During my years in primary school in the early 1960s, one of my dreams was to own a branded wristwatch. In the day, a wristwatch was the preserve of the White man and the few educated Black Kenyans who could afford one. My first watch was a simple Oris which was gifted to me in 1966.
But for me, what mesmerised my young mind was the watches that James Bond wore in the movies; watches that had multiple dials and which were waterproof and could withstand several atmospheres below sea level. His favourite wristwatch was the Rolex Submariner as featured in the first James Bond movie Dr. No in 1962.
The modern wristwatch got its start about 112 years ago when a visionary clock seller in London first conceived a timepiece that could be worn on the wrist. Hans Wilsdorf founded his company in 1905, puzzling at length for a proper name for his fledgling business.
At last, he chose the name “Rolex” claiming that a genie whispered the name into his ear while riding a London horse-drawn bus. Wilsdorf commissioned Swiss craftsmen to create precision timepieces, like pocket watches but worn on the wrist.
According to the company site, “In 1910, a Rolex watch was the first wristwatch to receive the Swiss Certificate of Chronometric Precision, granted by the Official Watch Rating Centre in Bienne.”
The wristwatch was originally thought to be a fashion fad. Gentlemen still considered the pocket watch to be the proper portable chronometer.
But in a strange twist of historical fate, the wristwatch gained acceptance as a serious timepiece during WWI when pilots especially, needed to be able to assess time without fumbling in their pockets for a watch in flight.
Elsewhere, improvements in communication technologies had enabled militaries to more accurately coordinate their manoeuvres, which required soldiers to discern the time at a glance. European soldiers were outfitting their devices with unbreakable glass to survive the trenches and radium to illuminate the display at night.
The company continued to innovate modern technologies for the personal timepiece and between 1926 and 1945, precision quality standards were maintained while improvements continued. In 1926, the term “Oyster” was coined to the way that the watch was completely sealed watertight.
This claim was tested and proved in 1927 when an English swimmer spent 10 hours crossing the English Channel wearing one.
In 1931, the brand introduced Perpetual Movement, the self-winding mechanism that is at the heart of every modern mechanical watch. Then, in 1945, the “Datejust” feature was added to the face, both displaying and automatically changing the date.
As the century progressed, they began to be found in many places where precision and sturdy construction were critical. Explorers and scientists working on new frontiers and the edge of the known world, including exposure to altitude, depth, speed, and magnetic fields, wore the watch.

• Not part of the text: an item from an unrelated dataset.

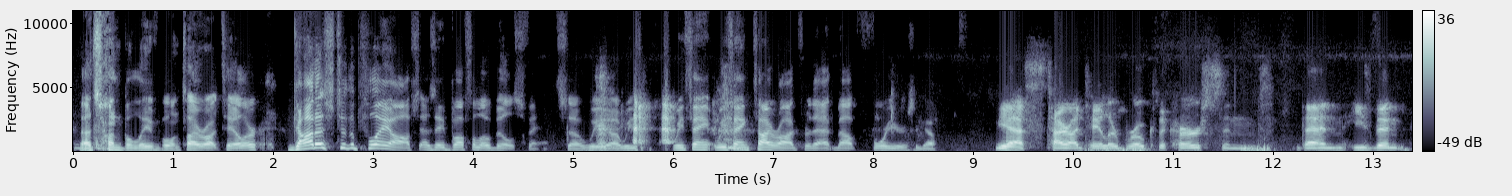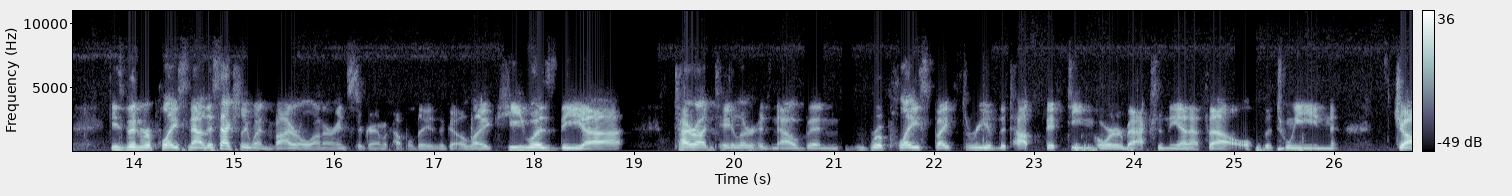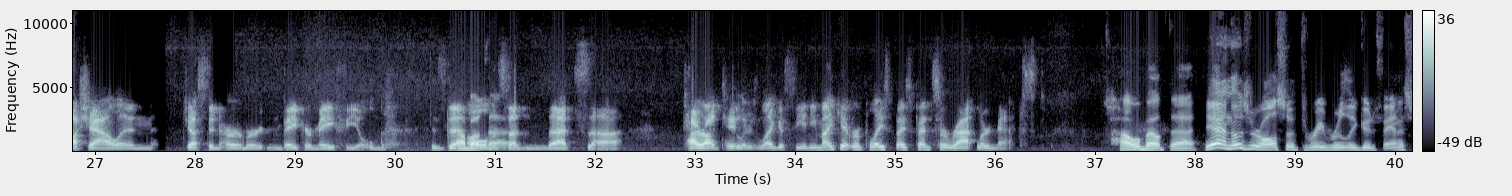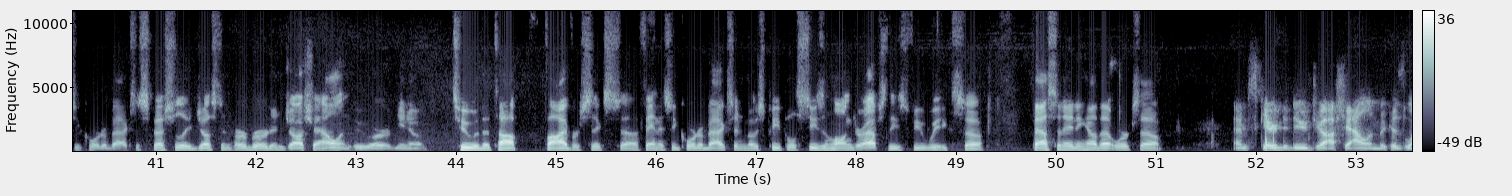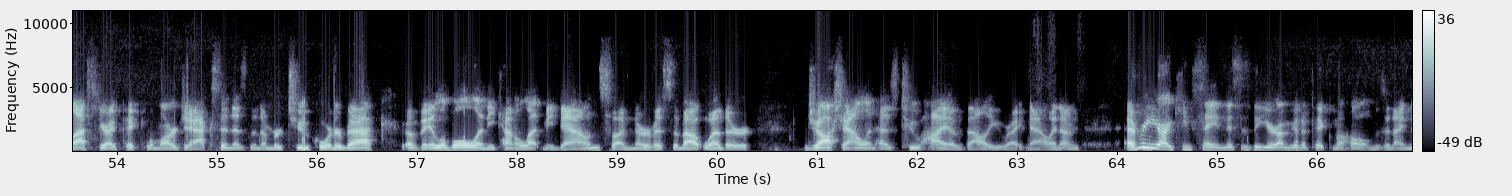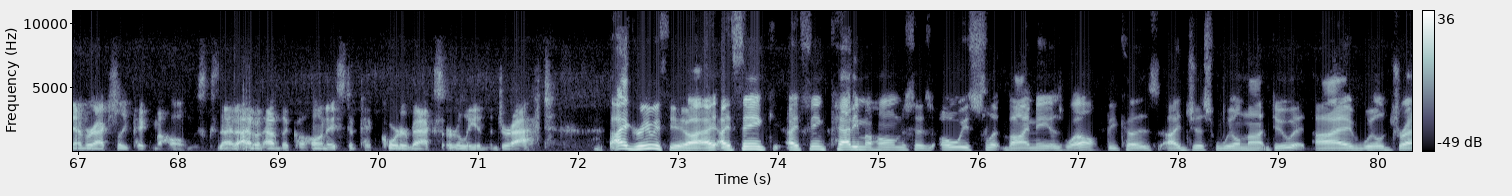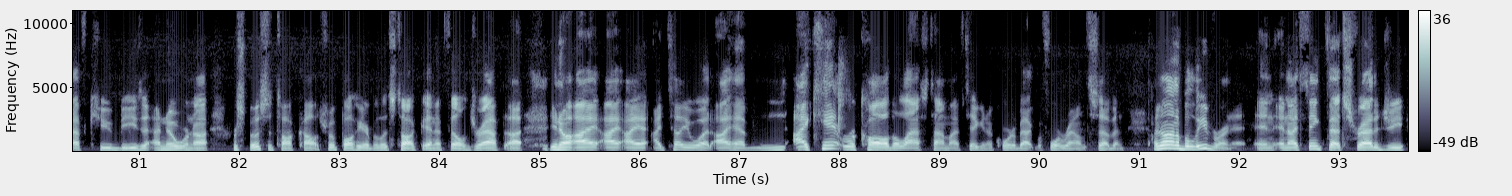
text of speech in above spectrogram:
That's unbelievable. And Tyrod Taylor got us to the playoffs as a Buffalo Bills fan. So we uh, we we thank we thank Tyrod for that about four years ago. Yes, Tyrod Taylor broke the curse, and then he's been he's been replaced now. This actually went viral on our Instagram a couple days ago. Like he was the uh, Tyrod Taylor has now been replaced by three of the top 15 quarterbacks in the NFL between Josh Allen, Justin Herbert, and Baker Mayfield. Is that all of a sudden that's uh, Tyrod Taylor's legacy, and he might get replaced by Spencer Rattler next. How about that? Yeah, and those are also three really good fantasy quarterbacks, especially Justin Herbert and Josh Allen, who are you know two of the top five or six uh, fantasy quarterbacks in most people's season-long drafts these few weeks. So fascinating how that works out. I'm scared to do Josh Allen because last year I picked Lamar Jackson as the number two quarterback available, and he kind of let me down. So I'm nervous about whether Josh Allen has too high of value right now. And I'm every year I keep saying this is the year I'm going to pick Mahomes, and I never actually pick Mahomes because I, I don't have the cojones to pick quarterbacks early in the draft. I agree with you. I, I think I think Patty Mahomes has always slipped by me as well because I just will not do it. I will draft QBs. I know we're not we're supposed to talk college football here, but let's talk NFL draft. Uh, you know, I, I I I tell you what, I have I can't recall the last time I've taken a quarterback before round seven. I'm not a believer in it, and and I think that strategy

The tough and exotic images of Rolex provided unique advertising opportunities, especially among celebrities and explorers.
While lesser mortals could certainly not afford the Rolex brand, by the end of WWII the pocket watch was obsolete while the wristwatch had become accepted as a symbol of sophistication and status.
Other more affordable brands such as Oris, Timex, Kienzle, Pierpont, Roamer, Rado had become available and were popular in the mass market. For the wealthy and more discerning there were designer watches made by specialist houses such as TAG Heuer, Longines, Jaeger, Patek Philippe and, Tissot.
It is worth noting that the neutrality of Switzerland during the war protected the watchmaking industry.
The next important chapter in the history of the wristwatch was the so-called “Quartz Crisis” when in 1969, the world-renowned watch company Seiko of Japan created a watch that relied on a quartz crystal, oscillating by small electric pulses (once per second), to push the hands forward.
This new watch was way more accurate in timekeeping than many mechanical watches, and also cheaper to produce.